▶ **Your task**: In the records below, the part to copy starts at the line containing "Spectrogram speech recognition" and goes to the last line; output it exactly, without pictures.

▶ **Records shown**:

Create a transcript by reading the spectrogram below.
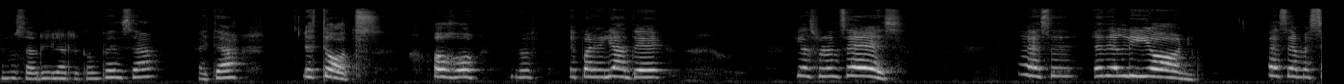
Vamos a abrir la recompensa. Ahí está. Stots. Ojo, es paneleante. Y es francés. Es, es del Lyon. SMC.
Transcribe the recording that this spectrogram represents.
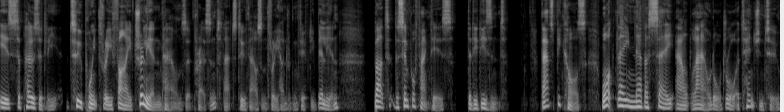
is supposedly 2.35 trillion pounds at present, that's 2350 billion, but the simple fact is that it isn't. That's because what they never say out loud or draw attention to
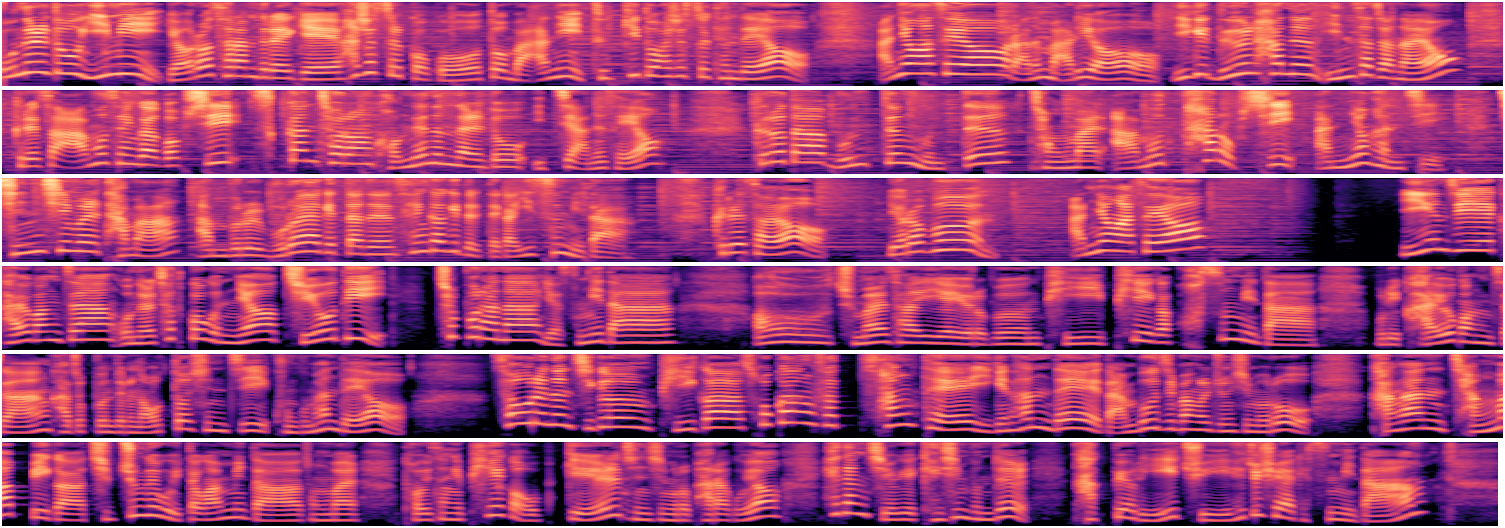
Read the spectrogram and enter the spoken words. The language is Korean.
오늘도 이미 여러 사람들에게 하셨을 거고 또 많이 듣기도 하셨을 텐데요. 안녕하세요 라는 말이요. 이게 늘 하는 인사잖아요. 그래서 아무 생각 없이 습관처럼 건네는 날도 있지 않으세요? 그러다 문득 문득 정말 아무 탈 없이 안녕한지 진심을 담아 안부를 물어야겠다는 생각이 들 때가 있습니다. 그래서요, 여러분, 안녕하세요? 이은지의 가요광장 오늘 첫 곡은요, GOD 촛불 하나였습니다. 아우, 주말 사이에 여러분, 비 피해가 컸습니다. 우리 가요광장 가족분들은 어떠신지 궁금한데요. 서울에는 지금 비가 소강 상태이긴 한데 남부지방을 중심으로 강한 장맛비가 집중되고 있다고 합니다. 정말 더 이상의 피해가 없길 진심으로 바라고요. 해당 지역에 계신 분들 각별히 주의해 주셔야겠습니다.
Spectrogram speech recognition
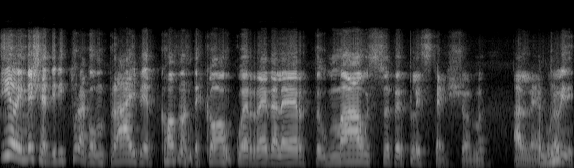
Io invece addirittura comprai per Command and Conquer Red Alert un mouse per PlayStation all'epoca. Quindi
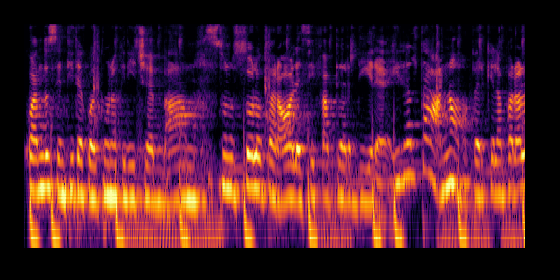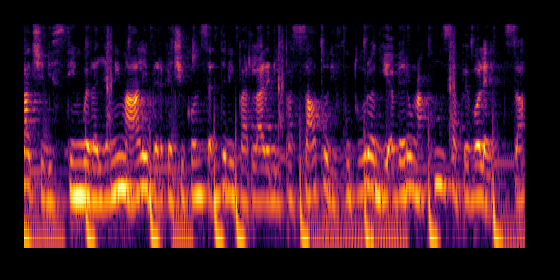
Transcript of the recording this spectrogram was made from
Quando sentite qualcuno che dice bah, ma sono solo parole, si fa per dire, in realtà no, perché la parola ci distingue dagli animali perché ci consente di parlare di passato, di futuro, di avere una consapevolezza,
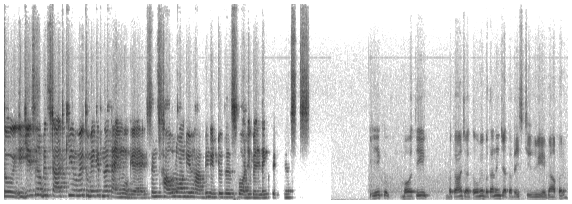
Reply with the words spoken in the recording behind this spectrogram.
तो ये सब स्टार्ट किए हुए तुम्हें कितना टाइम हो गया है? Since how long you have been into this body building fitness एक बहुत ही बताना चाहता हूँ मैं बताना नहीं चाहता था इस चीज़ ये यहाँ पर।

▶ **Task answer**:
Spectrogram speech recognition
Io invece addirittura comprai per Command and Conquer Red Alert un mouse per PlayStation all'epoca. Quindi
Transcript of the recording this spectrogram was made from
Quando sentite qualcuno che dice bah, ma sono solo parole, si fa per dire, in realtà no, perché la parola ci distingue dagli animali perché ci consente di parlare di passato, di futuro, di avere una consapevolezza,
Reply with the words spoken in the recording behind this spectrogram.
तो ये सब स्टार्ट किए हुए तुम्हें कितना टाइम हो गया है? Since how long you have been into this body building fitness एक बहुत ही बताना चाहता हूँ मैं बताना नहीं चाहता था इस चीज़ ये यहाँ पर।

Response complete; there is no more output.